20 of Vin Scully’s Funniest, Most Memorable Baseball Calls (Videos)

From World Series and perfect games to stories about beards and bird droppings, Vin Scully leaves behind a broadcasting legacy unlike any other

Vin Scully
Fox Sports

Hollywood loves a good story, and now one of the greatest storytellers it has ever served as home to is hanging it up. As longtime broadcaster Vin Scully brings his 67-year career to an end, let’s look back at his most famous calls as well as some of his more humorous moments from recent years.

“In a year that has been so improbable, the impossible has happened!” Scully’s call of Kirk Gibson’s home run in the 1988 World Series has become one of the most famous soundbites in baseball history.
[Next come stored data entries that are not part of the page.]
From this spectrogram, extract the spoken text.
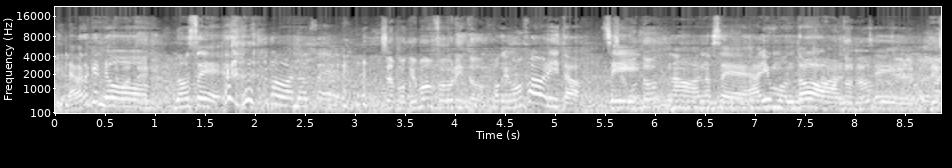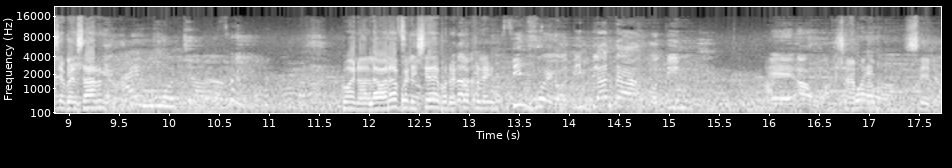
Y la verdad que no, no sé, no, no sé. O sea, Pokémon favorito. Pokémon favorito, sí. ¿Segundo? No, no sé, hay un montón. ¿no? ¿no? Sí. Te hice pensar. Hay mucho. Bueno, la verdad, felicidades por el cosplay. ¿Team fuego, team planta o team eh, agua? Yo me cero.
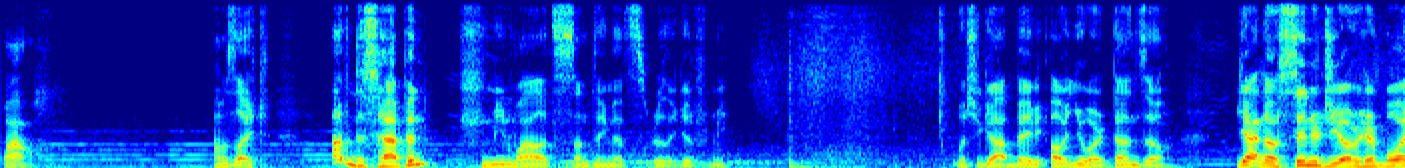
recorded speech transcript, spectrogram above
Wow. I was like, how did this happen? Meanwhile, it's something that's really good for me. What you got, baby? Oh, you are Dunzo. You got no synergy over here, boy.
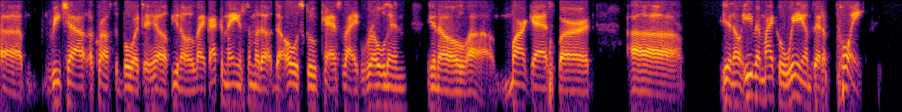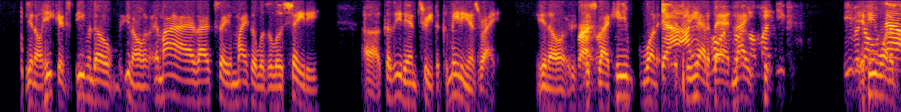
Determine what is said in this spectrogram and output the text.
uh, reach out across the board to help. You know, like I can name some of the the old school cats like Roland, you know, uh, Mark Gaspard, uh, you know, even Michael Williams at a point. You know, he could, even though, you know, in my eyes, I'd say Michael was a little shady because uh, he didn't treat the comedians right. You know, right, it's right. like he wanted, yeah, if he had a bad night. He, even if though he wanted, now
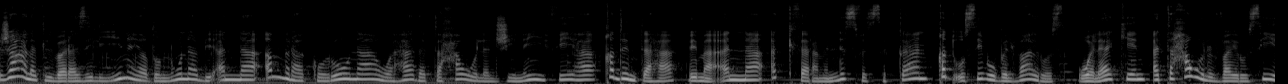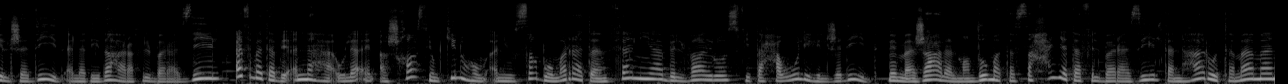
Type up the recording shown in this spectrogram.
جعلت البرازيليين يظنون بأن أمر كورونا وهذا التحول الجيني فيها قد انتهى بما أن أكثر من نصف السكان قد أصيبوا بالفيروس. ولكن التحول الفيروسي الجديد الذي ظهر في البرازيل أثبت بأن هؤلاء الأشخاص يمكنهم أن يصابوا مرة ثانية بالفيروس في تحوله الجديد. مما جعل المنظومة الصحية في البرازيل تنهار تماما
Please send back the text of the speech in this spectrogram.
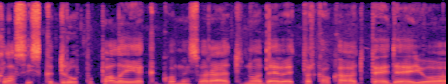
klasiska drupa paliek, ko mēs varētu nodēvēt par kaut kādu pēdējo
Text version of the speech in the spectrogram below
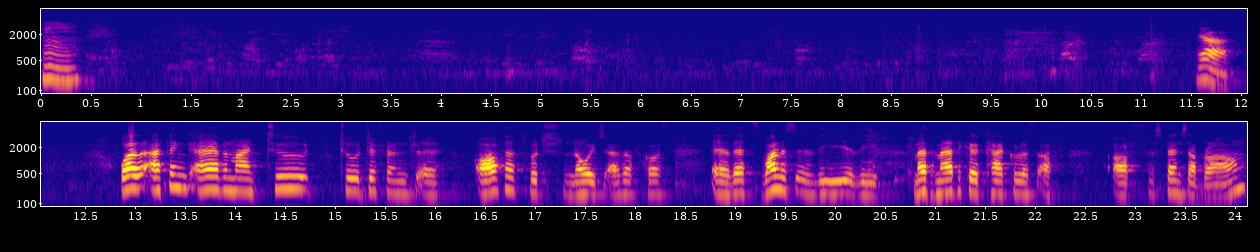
Hmm. And do you think this idea of oscillation um, and memory really solves the problem of externality, or any problems there? Is it, is it a constant um, direct point of worry? Yeah. Well, I think I have in mind two two different uh, authors which know each other, of course. Uh, that's one is uh, the the mathematical calculus of of Spencer Brown,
Sixteen years later, Scully called Clayton Kershaw’s no-hitter against the Colorado Rockies, simply declaring “He’s done it!” upon the final strikeout.

“He is one strike away from the promised land!” Scully has the ability to come up with the best words for the most dramatic occasion. His call of Sandy Koufax’s perfect game is the gold standard for sports radio broadcasting.

That wasn’t the only masterpiece Scully called. In 1956, he was on the microphone when Yankees legend Don Larsen pitched the only perfect game in the history of the World Series.

Scully was also there when Hank Aaron passed Babe Ruth to capture the most sacred of all baseball records: most career home runs. Scully, ever aware of the gravity of the moment, took the call beyond sports: “A black man is getting a standing ovation in the Deep South for breaking the record of an all-time baseball idol.”

In the 1980s, Fernando Valenzuela was one of the hottest draws for the Dodgers. A decade after his debut, he pitched a no-hitter that prompted Scully to deliver one of his most famous lines: “If you have a sombrero, throw it to the sky.”

Now for the lighter side of Vin. Scully remained mostly professional when a foul swing into the dirt sent a ball into the umpire’s weak spot, but couldn’t resist doing a little squeaky voice as he recovered.

Baseball managers can be prone to expletive-laden meltdowns after bad calls, so Scully did his best to make one of them a little more family-friendly. That is blinkin’ impressive.

Scully’s experience has taught him that sometimes the best thing to say is nothing at all. That’s what he did when Yasiel Puig hit his first career grand slam and sent Dodger Stadium into a roaring frenzy.

Vin Scully’s stories aren’t limited to just baseball. When the Stanley Cup paid a visit to Scully’s booth in 2014, he immediately broke into stories about ice hockey back in the 1930s, including his favorite players on the New York Rangers.

Nothing fazes Vin Scully. Not even an earthquake. When Dodger Stadium started rattling and rolling during a game, Scully simply noted that it happened and broke into an anecdote about the 1989 San Francisco earthquake that shook Candlestick Park.

When a dugout-clearing brawl ensues, Scully is the coolest guy in the stadium. Here he is calling a particularly violent fight between the Dodgers and Diamondbacks.

Some baseball players have turned facial hair into an art form. Inspired by the popularity of beards, Scully launched into an oral history on the evolution of the beard going back to ancient times.

Scully loves telling stories about all baseball players, even those who play for the Dodgers’ most hated rival. Here’s a story he had on San Francisco Giants ace Madison Bumgarner.

Another incredible story from Scully was about how St. Louis Cardinals manager Mike Matheny chose to stay in college instead of going to the majors after getting pooped on by a pigeon. It turns out a pigeon can change your life.

In an attempt to keep up with the times, Scully had his broadcast team teach him about Twitter. When he suggested during a broadcast that Dodger fans get catcher A.J. Ellis trending on Twitter, Ellis became the top trending topic in the U.S.

When legendary UCLA basketball coach John Wooden passed away in 2010, Scully took a pause in the broadcast to inform viewers of his passing and honor him with a quote from Shakespeare.

Scully had the privilege of calling the at-bats of Jackie Robinson back during the Dodgers’ years in Brooklyn, and he has many tales about Robinson’s challenges when he got started in the majors.

Even with the breeze off of the ocean, day games at Dodger Stadium can be scorchers. Cue a desert joke from Vin.

If you want to listen to Scully at the dawn of his career, you can listen to this complete broadcast he did of a game between the Dodgers and Cubs way back in 1957.